Jonathan Krinsky, Chief Market Technician for MKM Partners, tells Financial Sense Newshour that markets are breaking out across the globe and there's little evidence we are at or near any sort of top.
For full audio, see Saturday's podcast: Jonathan Krinsky on Synchronized Upturn; Marc Chandler on Currencies, Dollar
Seasonal Expectations May be Myths
Though we typically see deeper corrections come in September and October, so far, it’s looking like smooth sailing on Wall Street.
“We have to remember that we’re in a very strong uptrend, and that’s been the case for over a year now,” Krinsky said.
Though August and September are on average the worst months for the year, from a historical perspective, these apparent trends actually tend to be anomalies, Krinsky stated.
“If we go back the last 30 years or so, October has only marked a major peak or the intra-year high one or two times,” he said. “October gets more of a bad rap, but it actually tends to be a fairly decent month, especially when we’re in strong uptrends like we are now.”
Indices in Sync
With smaller caps stocks now doing well and keeping up with large caps, which have been leading the way through the summer, everything seems to be coming together for more bullishness.

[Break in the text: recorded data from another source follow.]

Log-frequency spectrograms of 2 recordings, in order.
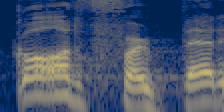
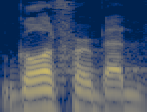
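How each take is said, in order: First: Slow and louder, leaning hard on God; firm pulpit cry on God forbid; emphatic God forbid. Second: Said in the usual way. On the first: Shown as a demonstration. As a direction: proclaim God forbid slowly with weight on God. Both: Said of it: "Here's the emphatic".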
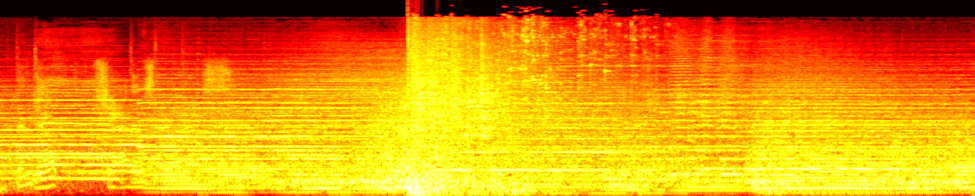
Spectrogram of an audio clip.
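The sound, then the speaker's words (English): A baseball, hit off a pitch for a home run, smashes through a clock in one loud, bright shattering crash partway through, its scattering debris fading quickly against a steady bed of sustained tonal music. “He knocks it right through time, right through the clock.”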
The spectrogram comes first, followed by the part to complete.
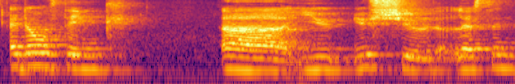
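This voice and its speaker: Over noticeable background noise, a woman with a Chinese accent speaks at a fairly slow pace. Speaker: language teacher. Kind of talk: casual monologue. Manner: halting, many fillers.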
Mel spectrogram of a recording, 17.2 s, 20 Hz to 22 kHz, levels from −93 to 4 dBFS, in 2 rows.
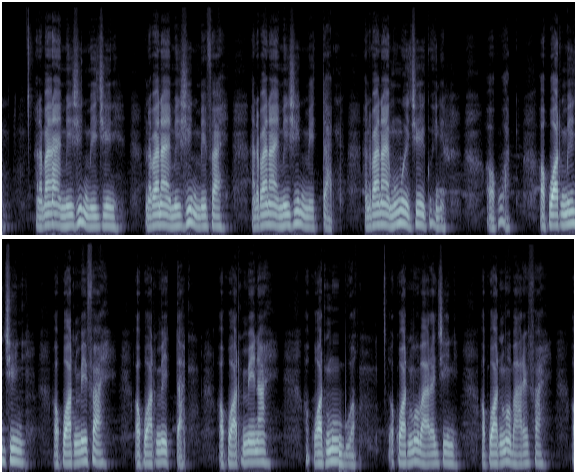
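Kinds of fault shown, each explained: Short concealed packet loss: at 0.69 s and again at 8.89 s, between "orgwad orgwad meh" and "orgwad meh", about 40 ms of speech failed to arrive at the decoder in time. Each time the receiver bridged the hole by extending the sound that came just before it and then crossfaded back into the real signal. The result is a brief smear or wobble in the speech, with those 40 ms of original material simply absent.
Burst of packet loss: at 13.58 s a longer stretch, about 60 ms, went missing or arrived too late to be played. The receiver kept the preceding sound going for about 62 ms, fading it as the gap ran on, so a short held tone or hiss replaces the real audio. Speech then picks up further along, and the 60 ms in between never returns.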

This is the hallmark of a strong bull market, Krinsky stated. One group or area of the market does well, then cools off as money finds its way into another part of the market.

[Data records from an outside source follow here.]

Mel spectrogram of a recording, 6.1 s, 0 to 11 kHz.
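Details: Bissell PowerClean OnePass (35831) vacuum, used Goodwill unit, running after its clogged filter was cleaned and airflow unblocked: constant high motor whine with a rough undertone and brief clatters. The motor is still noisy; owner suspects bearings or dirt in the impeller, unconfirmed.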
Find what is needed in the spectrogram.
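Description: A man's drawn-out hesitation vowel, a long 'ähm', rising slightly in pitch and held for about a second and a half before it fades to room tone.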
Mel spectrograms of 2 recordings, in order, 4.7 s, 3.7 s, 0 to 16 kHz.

From December 2016 until only a few weeks ago, the small caps didn’t really go anywhere this year, he noted. They were in a narrow trading range consolidating, and then we saw a large move out of that range a few weeks ago.
“We’re seeing the money move and different areas of the markets participate,” he said. “That’s generally constructive. … As long as there’s rotation and many parts of the market are participating, I think you have to maintain a bullish bias.”

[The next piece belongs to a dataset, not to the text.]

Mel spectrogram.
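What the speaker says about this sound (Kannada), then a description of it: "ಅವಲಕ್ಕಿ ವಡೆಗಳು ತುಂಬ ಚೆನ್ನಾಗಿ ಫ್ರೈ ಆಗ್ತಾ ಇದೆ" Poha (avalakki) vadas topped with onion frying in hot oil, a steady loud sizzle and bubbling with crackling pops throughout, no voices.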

International Participation Apparent
For the first time in a long time, we’re also seeing international markets get in on the equity bull.
Many countries are breaking out or are already in established uptrends, Krinsky stated. If we look back at 10- or 15-year charts, the rest of the world hasn’t done anything like this in that time period.
We can argue that we’re getting long in the tooth in the U.S. if we count the bull market as beginning in 2009, which is somewhat misleading in itself, Krinsky noted. But outside of the U.S., markets are having a good run this year, which has only returned them to the highs of the trading range they’ve been in for the last 10 years.
Krinsky isn’t eager to spin a story to explain this bullishness, however.
“There always seems to be a narrative,” he said. “We’ll leave the narrative for people smarter than us. … Markets go through cycles. … You can put forward whatever narrative you want to make the case why it’s happening, but I think it’s much more important, especially if you’re managing a portfolio, to pay attention to what is happening.”
Right now, that “what” is a global breakout.
Where Is Value Right Now?
Krinsky advocates keeping a bullish stance and sticking with leading and offensive sectors, such as financials and technology.
These have been working back and forth together, he noted. When interest rates have headed down, we’ve seen a shift into growth for the technology names, and when rates start to move up, some of the financials have done better.
Both sectors can ratchet higher, especially into year-end, Krinsky added. Also, good things appear to be happening with industrials and healthcare.
On the flip side, some places to be defensive include consumer staples and utilities. Consumer staples in particular have been hitting 10-year or greater relative lows to the S&P 500.
“That tends to be a bullish sign for the overall market,” he said. “We’ve seen them stabilize a little bit recently, and we’ve seen the utilities move up a little bit recently. But I think when you look at the longer-term trends, you generally want to be avoiding some of the more defensive characteristics of the market.”
While he believes energy stocks may have put in a bottom — though not necessarily a definitive bottom — they likely need a little more time to consolidate before a possible move up by year-end.
For now, he advises investors to stay the course and keep a little cash to deploy strategically if we get a pullback. Generally speaking, the goal should be to buy weakness in the uptrends, he stated.
“The one thing that does concern us is that there’s really nothing that’s concerning us,” Krinsky said. “When you can’t see anything, maybe that’s a reason to take some caution. … We’re in October and we haven’t seen a 3 percent drawdown all year. That wouldn’t obviously be out of the ordinary, but for a bigger, meaningful top, I think we’re going to need to see more evidence than we’re seeing right now.”